ca. 1942 William H. Johnson Born: Florence, South Carolina 1901 Died: Central Islip, New York 1970 oil on plywood 37 3/4 x 49 1/4 in. (95.9 x 125.1 cm.) Smithsonian American Art Museum Gift of the Harmon Foundation 1967.59.582 Smithsonian American Art Museum
Luce Foundation Center, 4th Floor, 32A

Luce Center Label

Pearl Harbor inspired two government-sponsored art exhibitions in 1942, for which William H. Johnson painted scenes of African Americans involved in the war effort. Soldiers Training contrasts the patriotism of black enlistees with the military’s segregationist policies. Black soldiers served in their own units, “black” blood was kept separate from “white,” and recruits took on the most menial jobs at Army bases and aboard ships.

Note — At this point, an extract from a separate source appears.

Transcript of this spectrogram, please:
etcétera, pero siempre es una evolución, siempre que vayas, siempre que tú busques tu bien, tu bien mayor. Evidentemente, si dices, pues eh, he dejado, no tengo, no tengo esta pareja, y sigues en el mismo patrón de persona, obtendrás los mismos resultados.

Johnson may have painted this scene based on reports of the “Buffalo Soldiers” who were training at Fort Huachuca, Arizona. Set in a desolate camp ringed by mountains, Soldiers Training suggests the isolation that black soldiers experienced among hundreds of thousands of men and women committed to winning the war.


Ethnic - African-American

Figure group - male

History - United States - World War II

Object - other - flag

Object - weapon - gun

Occupation - military - soldier


paint - oil

wood - plywood